→ **ACTION ITEM**:
No pictures belong in the result; set down exactly the lines from the one containing "Provide the text" through the final line of the listing, and nothing more.

RECORDS FOR PROCESSING START

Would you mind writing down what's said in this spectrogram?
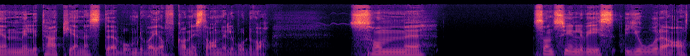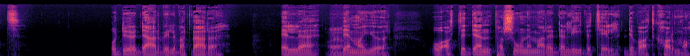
en militærtjeneste, om det var i Afghanistan eller hvor det var, som eh, sannsynligvis gjorde at å dø der ville vært verre, eller ja. det man gjør. Og at den personen man redda livet til, det var et karma.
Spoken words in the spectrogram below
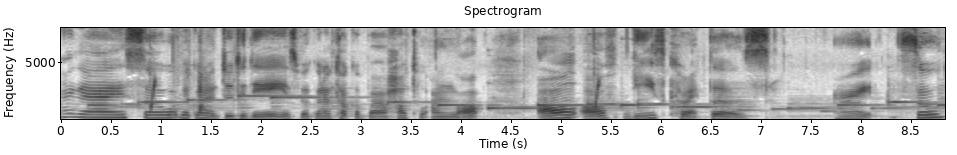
Hi guys, so what we're going to do today is we're going to talk about how to unlock all of these characters. Alright, so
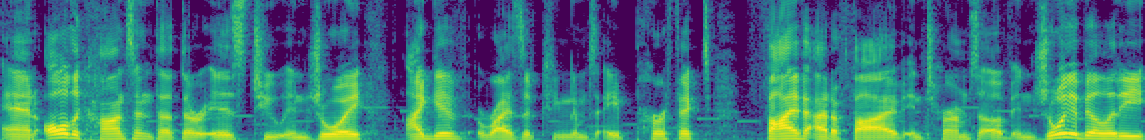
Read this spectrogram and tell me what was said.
and all the content that there is to enjoy I give Rise of Kingdoms a perfect five out of five in terms of enjoyability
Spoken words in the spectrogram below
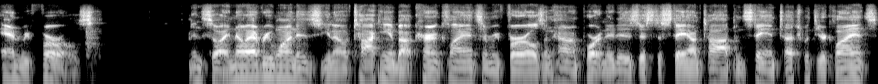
and referrals. And so I know everyone is, you know, talking about current clients and referrals and how important it is just to stay on top and stay in touch with your clients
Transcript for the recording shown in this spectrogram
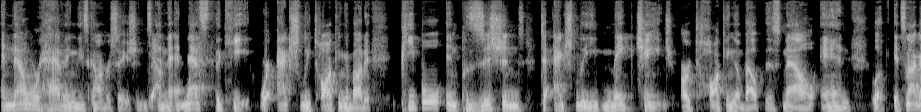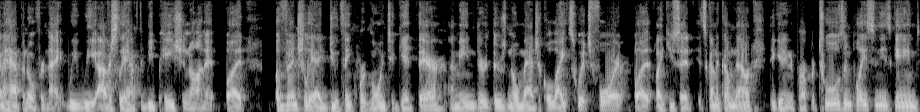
and now we're having these conversations. Yeah. And, and that's the key. We're actually talking about it. People in positions to actually make change are talking about this now. And look, it's not going to happen overnight. We, we obviously have to be patient on it, but eventually I do think we're going to get there. I mean, there, there's no magical light switch for it, but like you said, it's going to come down to getting the proper tools in place in these games,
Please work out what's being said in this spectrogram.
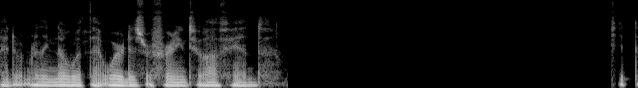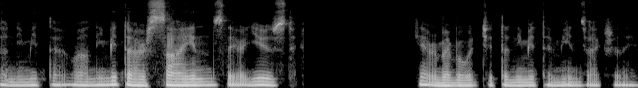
I don't really know what that word is referring to offhand. Chitta nimitta. Well, nimitta are signs, they are used. Can't remember what chitta nimitta means actually.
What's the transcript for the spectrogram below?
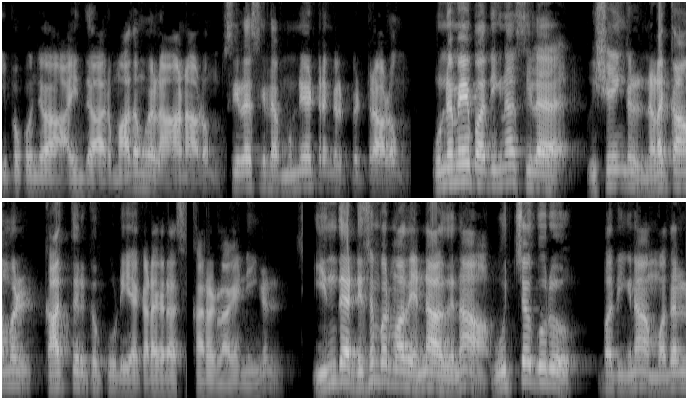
இப்போ கொஞ்சம் ஐந்து ஆறு மாதங்கள் ஆனாலும் சில சில முன்னேற்றங்கள் பெற்றாலும் உன்னமே பார்த்தீங்கன்னா சில விஷயங்கள் நடக்காமல் காத்திருக்கக்கூடிய கடகராசிக்காரர்களாக நீங்கள். இந்த டிசம்பர் மாதம் என்ன ஆகுதுன்னா உச்சகுரு பார்த்தீங்கன்னா முதல்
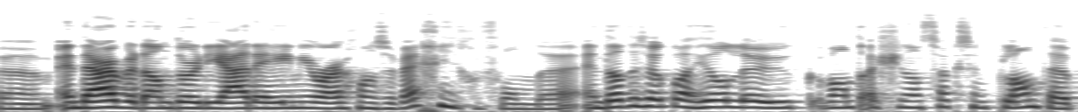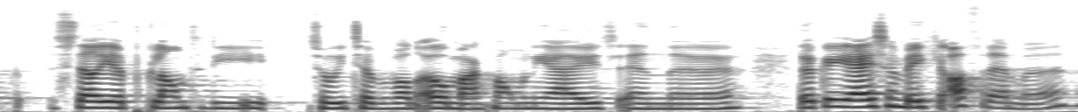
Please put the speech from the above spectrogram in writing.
Ehm, en daar hebben we dan door de jaren heen heel erg onze weg in gevonden. En dat is ook wel heel leuk, want als je dan straks een klant hebt... Stel je hebt klanten die zoiets hebben van... oh, maakt me allemaal niet uit. En uh, dan kun jij ze een beetje afremmen.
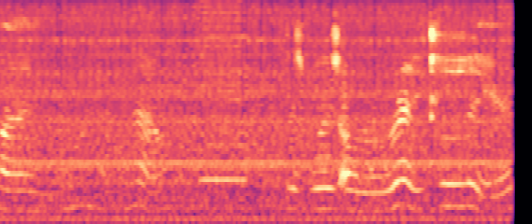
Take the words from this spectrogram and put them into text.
fine now this was already clear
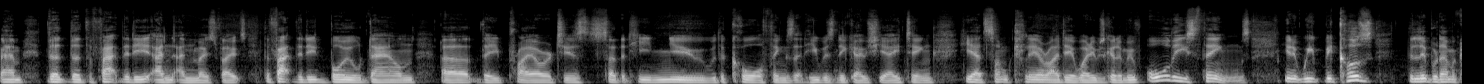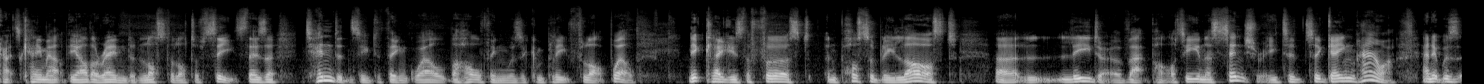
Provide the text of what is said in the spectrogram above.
Um, the, the the fact that he and, and most votes, the fact that he'd boiled down uh, the priorities so that he knew the core things that he was negotiating. He had some clear idea where he was going to move. All these things, you know, we because the Liberal Democrats came out the other end and lost a lot of seats. There's a tendency to think, well, the whole thing was a complete flop. Well Nick Clegg is the first and possibly last uh, leader of that party in a century to, to gain power. And it was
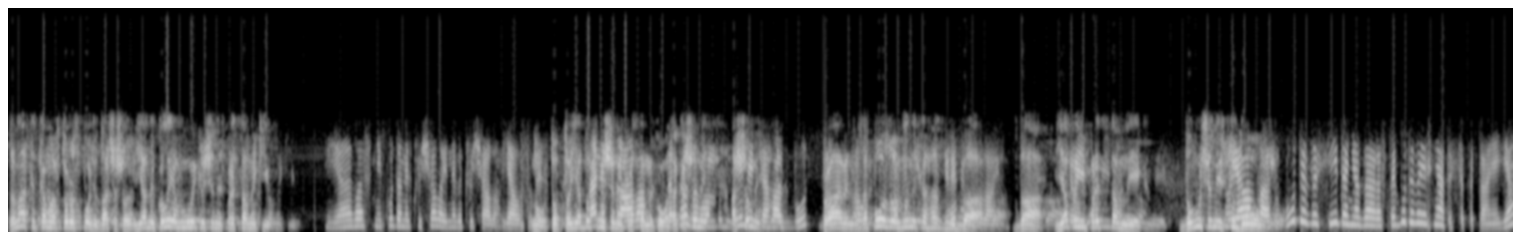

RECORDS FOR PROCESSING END

→ **THE COMPLETED TASK**:
Provide the text of what is said in the spectrogram above.
Um, the, the the fact that he and, and most votes, the fact that he'd boiled down uh, the priorities so that he knew the core things that he was negotiating. He had some clear idea where he was going to move. All these things, you know, we because the Liberal Democrats came out the other end and lost a lot of seats. There's a tendency to think, well, the whole thing was a complete flop. Well Nick Clegg is the first and possibly last uh, leader of that party in a century to, to gain power. And it was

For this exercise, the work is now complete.